Over a number of decades, D. Bruce Johnstone has examined cost sharing from an international perspective. In recent years, he has worked alongside Pamela Marcucci to run the International Comparative Higher Education Finance and Accessibility (ICHEFA) Project, which has housed numerous studies of cost sharing in specific countries. By studying this phenomenon over numerous years and across numerous contexts, the authors have developed a nuanced and deep understanding of cost sharing, which allowed them to write an excellent book.

Johnstone and Marcucci use the term cost sharing to describe any policy shift that increases the amount that students and/or parents pay while a student is enrolled in a higher education institution. Cost sharing rises when tuition increases, grants decrease, the interest rate on loans grows, and residence and dining hall fees increase. Even when tuition and fees are low or nonexistent at public institutions, cost sharing can occur through restrictions on the capacity of the public sector, which causes many students to enroll in private institutions and pay high tuition levels.

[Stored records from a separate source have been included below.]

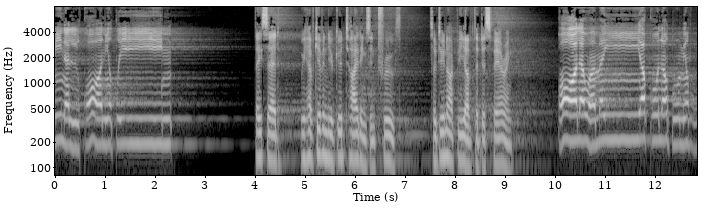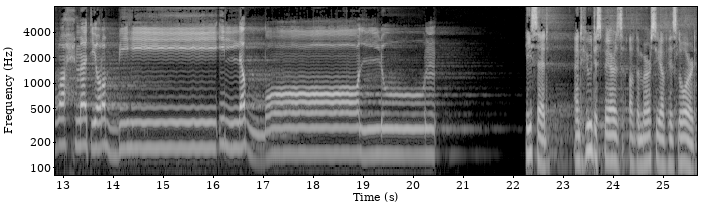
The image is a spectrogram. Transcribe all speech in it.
من القانطين They said, We have given you good tidings in truth, so do not be of the despairing. قال ومن يقنط من رحمة ربه إلا الضالون He said, And who despairs of the mercy of his Lord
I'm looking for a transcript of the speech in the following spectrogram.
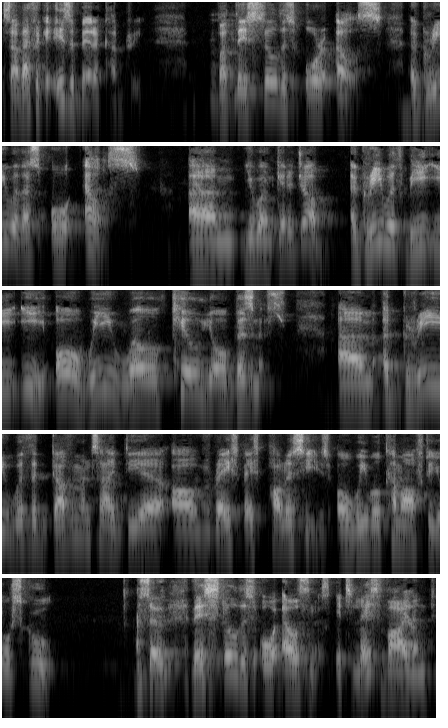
South Africa is a better country, but mm-hmm. there's still this or else. Agree with us or else um, you won't get a job. Agree with BEE or we will kill your business. Um, agree with the government's idea of race-based policies or we will come after your school. So mm-hmm. there's still this or elseness. It's less violent.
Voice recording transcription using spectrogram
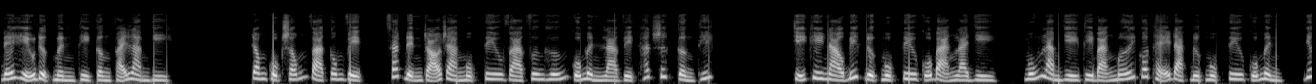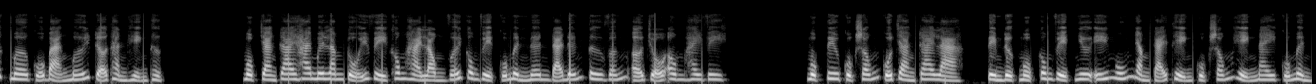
Để hiểu được mình thì cần phải làm gì? Trong cuộc sống và công việc, xác định rõ ràng mục tiêu và phương hướng của mình là việc hết sức cần thiết. Chỉ khi nào biết được mục tiêu của bạn là gì, muốn làm gì thì bạn mới có thể đạt được mục tiêu của mình, giấc mơ của bạn mới trở thành hiện thực. Một chàng trai 25 tuổi vì không hài lòng với công việc của mình nên đã đến tư vấn ở chỗ ông Hay Vi. Mục tiêu cuộc sống của chàng trai là tìm được một công việc như ý muốn nhằm cải thiện cuộc sống hiện nay của mình.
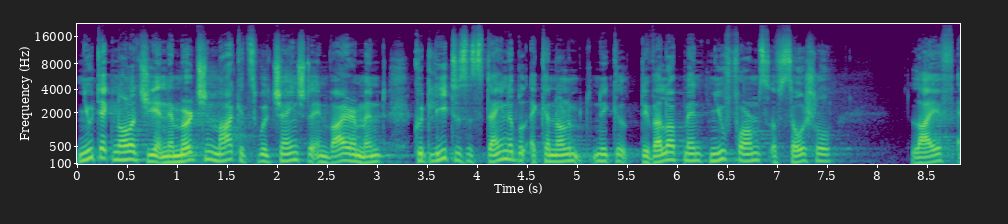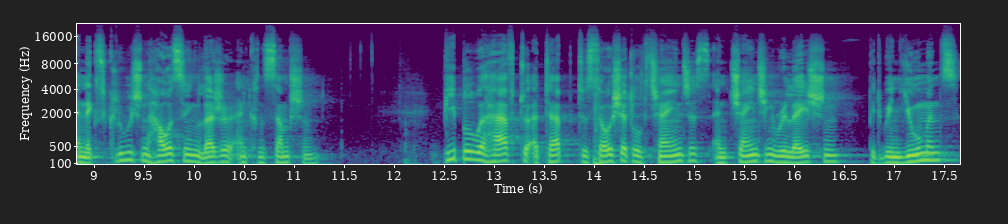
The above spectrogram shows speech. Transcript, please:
New technology and emerging markets will change the environment, could lead to sustainable economic development, new forms of social life and exclusion, housing, leisure, and consumption. People will have to adapt to societal changes and changing relation between humans,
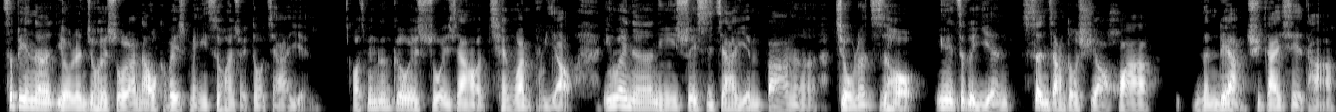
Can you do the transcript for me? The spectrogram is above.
这边呢，有人就会说了，那我可不可以每一次换水都加盐？我这边跟各位说一下哈，千万不要，因为呢，你随时加盐巴呢，久了之后，因为这个盐肾脏都需要花。能量去代谢它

The authors argue that the rise of cost sharing is driven primarily by a few general forces. The number of students demanding enrollment is increasing as is the cost per student, which means that increased cost sharing is required unless governmental funds increase substantially. Governmental revenues are faltering, however, and other societal needs are also exerting a strong pull on public dollars. Although Johnstone and Marcucci argue that changing ideology has contributed to rising cost sharing, they view ideological shifts as minor relative to the above forces. Some readers on the political left might disagree with this part of their analysis. Those on the political right might also be bothered by this text, because the authors view cost reductions through improved efficiency as a partial solution at best.

The authors present this basic argument over the opening three chapters. This portion of the book is accessible, so it can serve as a great introduction for those new to the topic. The discussion also possesses substantial depth, so it can extend and sharpen the knowledge base of advanced readers. [End Page 349]

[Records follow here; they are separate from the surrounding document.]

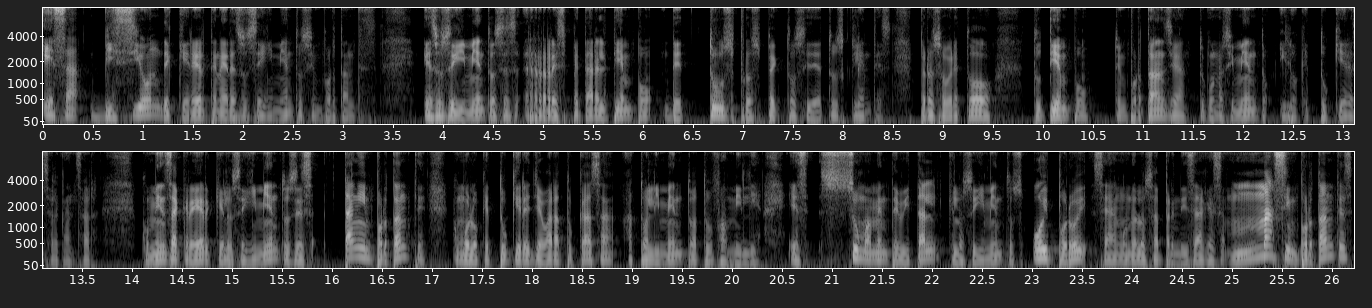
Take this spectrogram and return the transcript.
esa visión de querer tener esos seguimientos importantes. Esos seguimientos es respetar el tiempo de tus prospectos y de tus clientes, pero sobre todo tu tiempo, tu importancia, tu conocimiento y lo que tú quieres alcanzar. Comienza a creer que los seguimientos es tan importante como lo que tú quieres llevar a tu casa, a tu alimento, a tu familia. Es sumamente vital que los seguimientos hoy por hoy sean uno de los aprendizajes más importantes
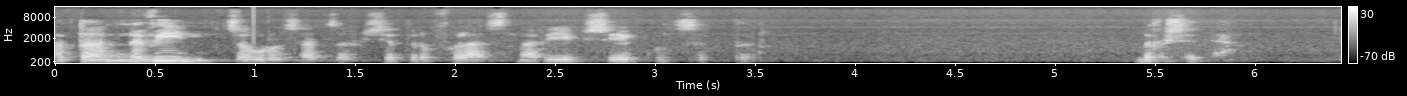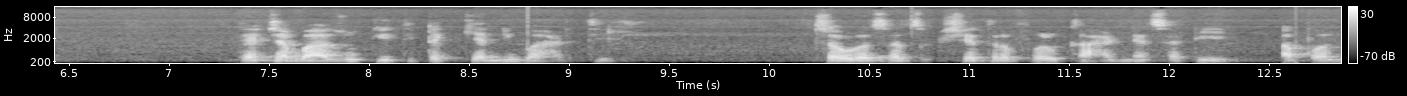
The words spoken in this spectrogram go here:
आता नवीन चौरसाचं क्षेत्रफळ असणारे एकशे एकोणसत्तर. लक्ष द्या. त्याच्या बाजू किती टक्क्यांनी वाढतील? चौरसाचं क्षेत्रफळ काढण्यासाठी आपण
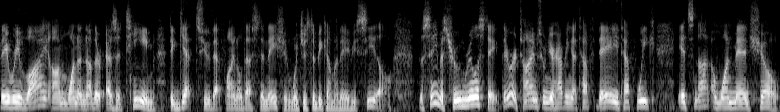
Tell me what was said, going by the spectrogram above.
They rely on one another as a team to get to that final destination, which is to become a Navy SEAL. The same is true in real estate. There are times when you're having a tough day, tough week. It's not a one-man show.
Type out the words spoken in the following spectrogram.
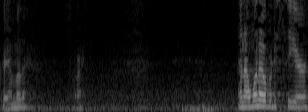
Grandmother, sorry. And I went over to see her,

After establishing that cost sharing will rise in the future, the authors devote chapters three to seven to examining how we can most effectively increase cost sharing. They provide a nice description of the challenge: If parents are targeted for cost sharing, effective means-testing policies are required. If students are targeted for cost sharing, effective loan policies are needed. The authors provide an overview of the various types of tuition, means testing, and loan policies and describe the key elements contained in each policy.

Portions of these chapters will only be of interest to those specializing in this area. For these policies to be effective, a large number of policy elements must be carefully designed and implemented. Loan policy, which receives the greatest attention in this book, is incredibly complex, requiring policymakers to determine the lender, source of capital, form of repayment obligations, form of subsidization, loan amounts, loan limits, and numerous other items. Within each, a host of technical questions arise. Johnstone and Marcucci effectively describe this landscape and do not get overly mired in detail, but in general, much of this material will only be valued by those specializing in this area. For those specialists, however, the presented material is quite helpful.

The distinctive contribution of this book is its international focus. Throughout, the authors effectively illuminate their points by pointing to individual countries or comparisons across countries. In several places, they provide basic descriptions of every country for whom they have collected data during past ICHEFA studies. The primary purpose of this book, however, is not to describe how higher education systems vary across countries. Instead, the authors seek to describe generally the rise of cost sharing and the ways in which cost sharing can be implemented most effectively. The authors lead with general considerations rather than considerations specific to individual contexts, and for those readers who believe context...